In the dream sense, the complex symbiology of a Ghost, involving memory, guilt, fear or repression, seems highly dependent on the "personage" of the apparition itself. For example, if the ghost is a deceased friend or relative who appears sad or disheartened, we may be expressing guilt concerning our past relationship with this person. Conversely, if the deceased specter seems warm and friendly, our Unconscious may be illustrating support for a recent action enacted by the dreamer whose moral basis may be rooted in a parallel history with the departed individual. On the other hand, if the apparition is unknown to us, we may be depicting a complex symbol of our own repressed fears. Appropriately, we may need to come face to face with our fears by interpreting the full expression, and any verbal message possibly conveyed, by our ghostly guest. What does this wise apparition need to tell us?

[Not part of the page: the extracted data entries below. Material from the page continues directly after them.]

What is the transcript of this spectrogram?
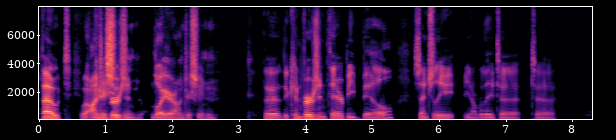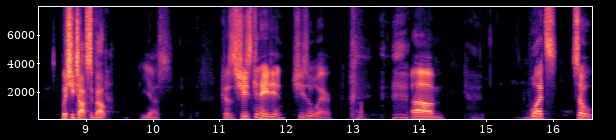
about well andre Conversion. Schutten, lawyer andre the the conversion therapy bill, essentially, you know, related to to which he talks about Yes. Because she's Canadian. She's aware. um what's so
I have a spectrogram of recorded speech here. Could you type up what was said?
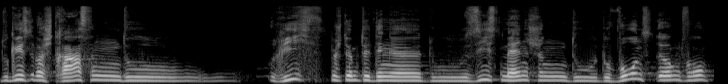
Du gehst über Straßen, du riechst bestimmte Dinge, du siehst Menschen, du, du wohnst irgendwo.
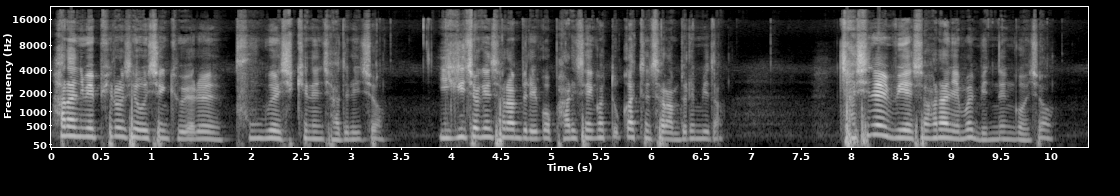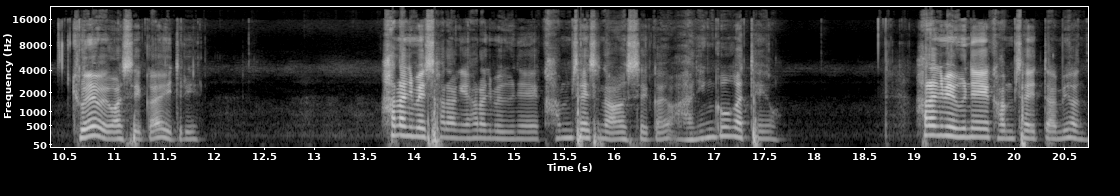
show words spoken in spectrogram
하나님의 피로 세우신 교회를 붕괴시키는 자들이죠. 이기적인 사람들이고 바리새인과 똑같은 사람들입니다. 자신을 위해서 하나님을 믿는 거죠. 교회 왜 왔을까요, 이들이? 하나님의 사랑에 하나님의 은혜에 감사해서 나왔을까요? 아닌 것 같아요. 하나님의 은혜에 감사했다면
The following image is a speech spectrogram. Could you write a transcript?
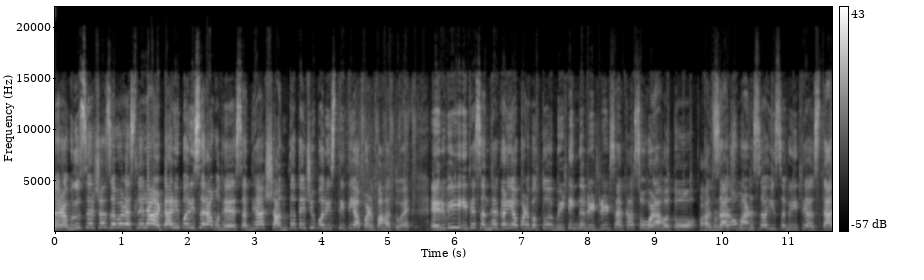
तर अमृतसरच्या जवळ असलेल्या अटारी परिसरामध्ये सध्या शांततेची परिस्थिती आपण पाहतोय. एरवी इथे संध्याकाळी आपण बघतो बीटिंग द रिट्रीट सारखा सोहळा होतो. हजारो. माणसं ही सगळी इथे असतात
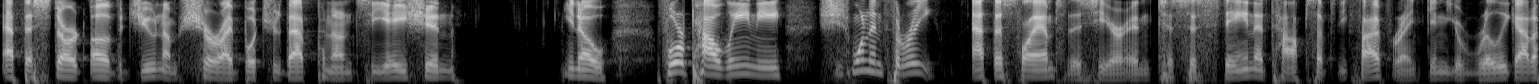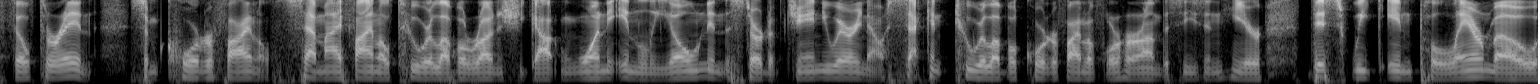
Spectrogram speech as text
at the start of June. I'm sure I butchered that pronunciation. You know, for Paolini, she's one in three at the slams this year, and to sustain a top 75 ranking, you really got to filter in some quarterfinal, semifinal tour level runs. She got one in Lyon in the start of January, now second tour level quarterfinal for her on the season here this week in Palermo.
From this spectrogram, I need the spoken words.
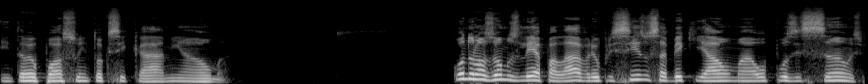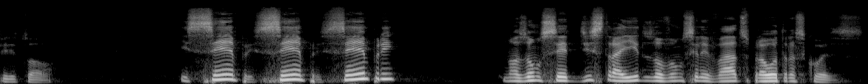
então eu posso intoxicar a minha alma. Quando nós vamos ler a palavra, eu preciso saber que há uma oposição espiritual. E sempre, sempre, sempre nós vamos ser distraídos ou vamos ser levados para outras coisas.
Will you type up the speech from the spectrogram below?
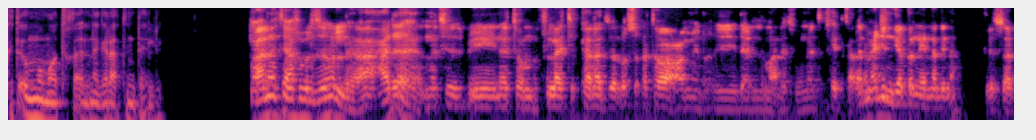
ክትእምሞ ትኽእል ነገራት እንተልዩ ኣነ እንታይ ክብል ዝኽእል ሓደ ነቲ ህዝቢ ነቶም ብፍላይ ትካላት ዘሎ ሲ ከተባብዖም ይደሊ ማለት እዩ ነቲ ከይድካ ቅድሚ ሕጂ ንገብር ነርና ዲና ክሳብ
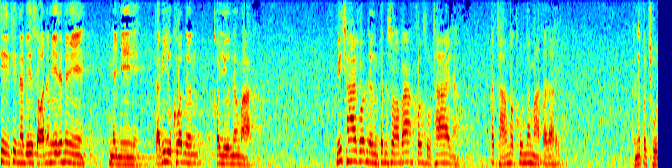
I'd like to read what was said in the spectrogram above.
ที่ที่นบีสอนนมีได้ไม่มี ไม่มี แต่มีอยู่คนหนึ่งเขายืนนมาดมีชายคนหนึ่งเป็นซอบ้าคนสุดท้ายนะพระถามว่าคุณนมาดอะไร อันนี้ก็ฉุน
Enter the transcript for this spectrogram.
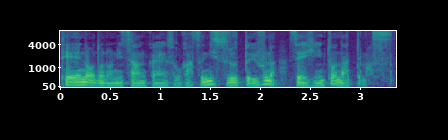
低濃度の二酸化塩素ガスにするというふうな製品となってます。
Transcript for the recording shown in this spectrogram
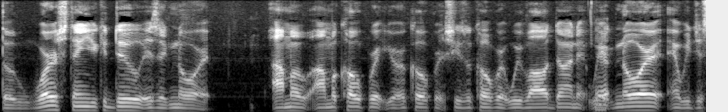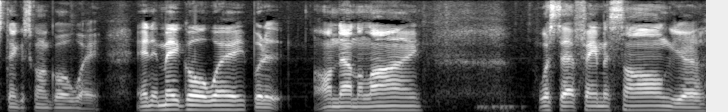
the worst thing you could do is ignore it. I'm a I'm a culprit. You're a culprit. She's a culprit. We've all done it. We Yep. ignore it and we just think it's gonna go away, and it may go away, but it on down the line. What's that famous song? Your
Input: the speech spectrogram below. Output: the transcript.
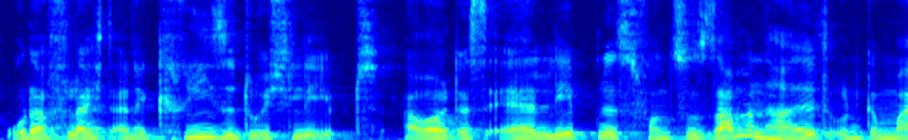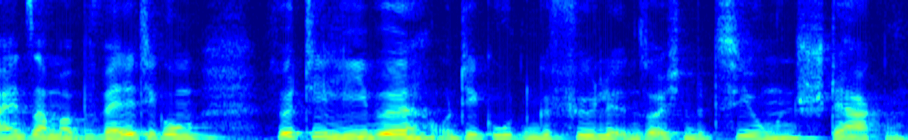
oder vielleicht eine Krise durchlebt. Aber das Erlebnis von Zusammenhalt und gemeinsamer Bewältigung wird die Liebe und die guten Gefühle in solchen Beziehungen stärken.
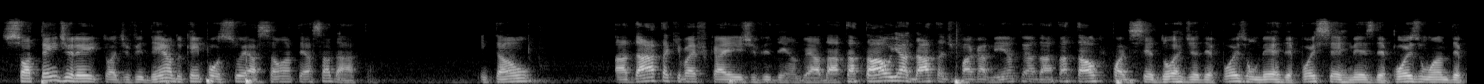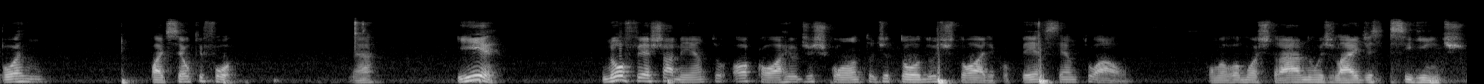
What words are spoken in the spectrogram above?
Só tem direito a dividendo quem possui ação até essa data. Então, a data que vai ficar ex-dividendo é a data tal e a data de pagamento é a data tal, que pode ser dois dias depois, um mês depois, seis meses depois, um ano depois, pode ser o que for. Né? E no fechamento ocorre o desconto de todo o histórico, percentual como eu vou mostrar no slide seguinte.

For Freud a ghost was a symbol of mother.
Celtic folklore is full of ghosts, driven by both good and evil intentions. Generally speaking, it is unhealthy to meet a ghost. The most spectacular spectres in the repertory of Breton legend are the kannerezed-noz or nocturnal washer-women, women or girls who wash the shrouds of those fated to die. Almost inevitably they cause the deaths of those who encounter them upon the road. They correspond to the banshees of Irish folklore and the banshidhe of medieval writers, which Christianity consigned to the category of evil spirits. In modern Breton folklore, the skarz-prenn, the stick used to clean the ploughshare, is believed to have the power of driving off ghosts .

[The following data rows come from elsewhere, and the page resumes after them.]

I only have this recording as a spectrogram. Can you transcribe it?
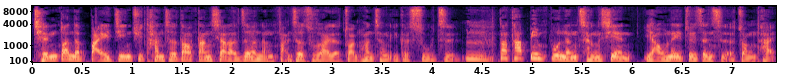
前端的白金去探测到当下的热能反射出来的，转换成一个数字，嗯，那它并不能呈现窑内最真实的状态。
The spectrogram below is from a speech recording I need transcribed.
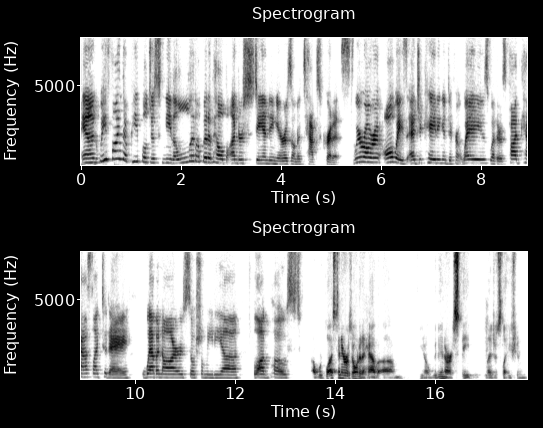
And we find that people just need a little bit of help understanding Arizona tax credits. We're always educating in different ways, whether it's podcasts like today webinars, social media, blog posts. Uh, we're blessed in Arizona to have, um, you know, within our state legislation,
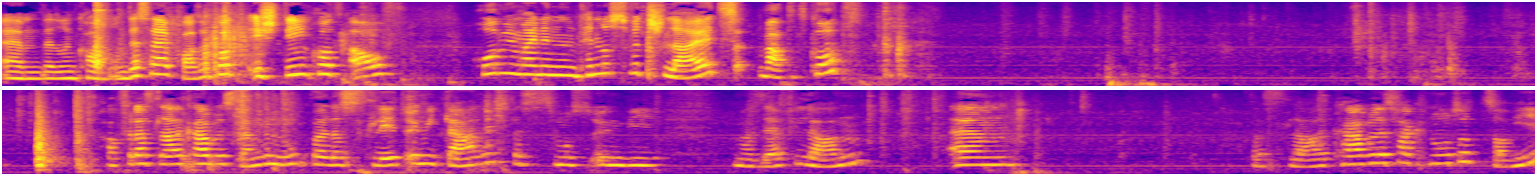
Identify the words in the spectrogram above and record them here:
ähm, da drin kommen. Und deshalb, warte kurz, ich stehe kurz auf, hole mir meine Nintendo Switch Lite, wartet kurz. Ich hoffe, das Ladekabel ist lang genug, weil das lädt irgendwie gar nicht. Das muss irgendwie mal sehr viel laden. Ähm, das Ladekabel ist verknotet, sorry.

Among those unquiet spirits which return to Earth to trouble the living are the souls of young women who have died in childbirth. This belief was current among the Aztecs and recurred in Siberia where the Buryat believed that these ghosts "grasp children by throat on which their fingers leave bluish marks" or else "cause a dangerous form of gastric catarrh to those who eat food which they have touched". As a protection against this type of ghost they used the skin of the eagle-owl which, they believed, hunted it by night. These ghosts are characterized by a smell of garlic. Mongolo-Turkic peoples were just as afraid of the ghosts of the unburied dead.
The image of the ghost embodies, and in a sense symbolizes, the fears of beings who dwell in another world. The ghost returning may perhaps also be an apparition of the ego, of the unknown ego, springing out of the unconscious, inspiring an almost panic fear and being thrust back into darkness.